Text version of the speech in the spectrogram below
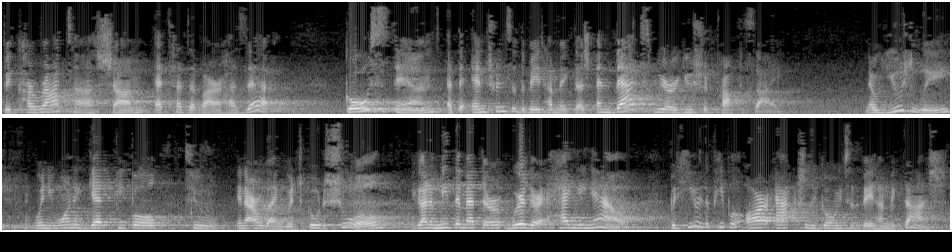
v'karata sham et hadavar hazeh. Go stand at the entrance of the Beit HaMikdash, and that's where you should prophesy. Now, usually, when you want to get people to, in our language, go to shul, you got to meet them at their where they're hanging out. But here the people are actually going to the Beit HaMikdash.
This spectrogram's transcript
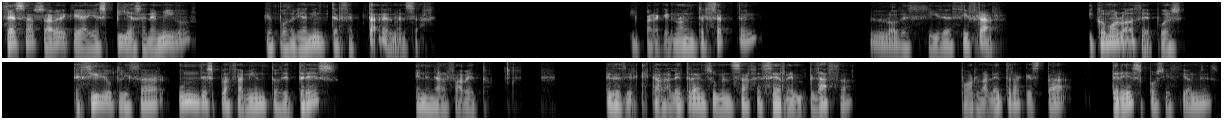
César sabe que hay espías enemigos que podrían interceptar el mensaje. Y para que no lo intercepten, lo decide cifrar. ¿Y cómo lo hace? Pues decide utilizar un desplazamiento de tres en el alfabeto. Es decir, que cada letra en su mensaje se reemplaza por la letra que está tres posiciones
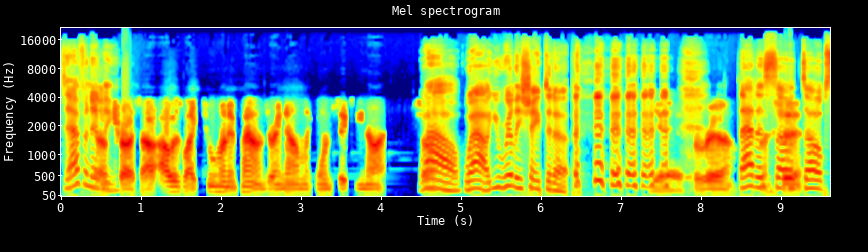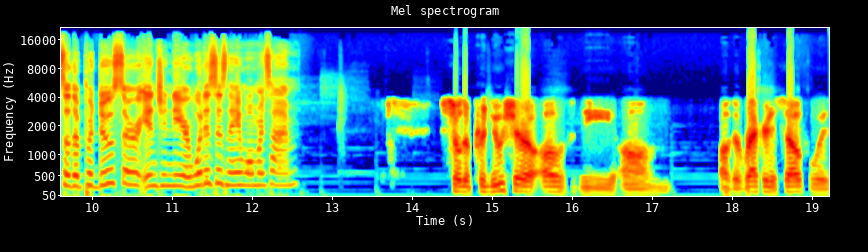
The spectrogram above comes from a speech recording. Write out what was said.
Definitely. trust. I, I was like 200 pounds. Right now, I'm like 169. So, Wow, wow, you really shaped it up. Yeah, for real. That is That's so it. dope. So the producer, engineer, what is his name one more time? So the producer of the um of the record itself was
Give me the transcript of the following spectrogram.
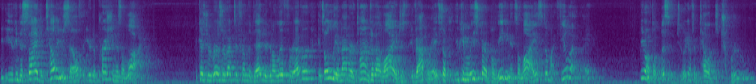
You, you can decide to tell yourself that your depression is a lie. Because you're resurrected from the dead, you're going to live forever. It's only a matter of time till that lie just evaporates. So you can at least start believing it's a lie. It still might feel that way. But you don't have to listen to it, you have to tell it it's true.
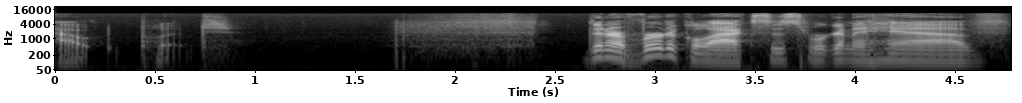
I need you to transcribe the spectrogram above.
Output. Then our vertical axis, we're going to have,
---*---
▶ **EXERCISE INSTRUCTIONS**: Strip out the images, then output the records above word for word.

▶ **ANSWER BELOW**:
Text version of the speech in the spectrogram below
v'karata sham et hadavar hazeh. Go stand at the entrance of the Beit HaMikdash, and that's where you should prophesy. Now, usually, when you want to get people to, in our language, go to shul, you got to meet them at their where they're hanging out. But here the people are actually going to the Beit HaMikdash.
This spectrogram's transcript
César sabe que hay espías enemigos que podrían interceptar el mensaje. Y para que no lo intercepten, lo decide cifrar. ¿Y cómo lo hace? Pues decide utilizar un desplazamiento de tres en el alfabeto. Es decir, que cada letra en su mensaje se reemplaza por la letra que está tres posiciones
The spectrogram above comes from a speech recording. Write out what was said.
Definitely. trust. I, I was like 200 pounds. Right now, I'm like 169. So, Wow, wow, you really shaped it up. Yeah, for real. That is That's so it. dope. So the producer, engineer, what is his name one more time? So the producer of the um of the record itself was
Give me the transcript of the following spectrogram.
You, you can decide to tell yourself that your depression is a lie. Because you're resurrected from the dead, you're going to live forever. It's only a matter of time till that lie just evaporates. So you can at least start believing it's a lie. It still might feel that way. But you don't have to listen to it, you have to tell it it's true.
I need you to transcribe the spectrogram above.
Output. Then our vertical axis, we're going to have,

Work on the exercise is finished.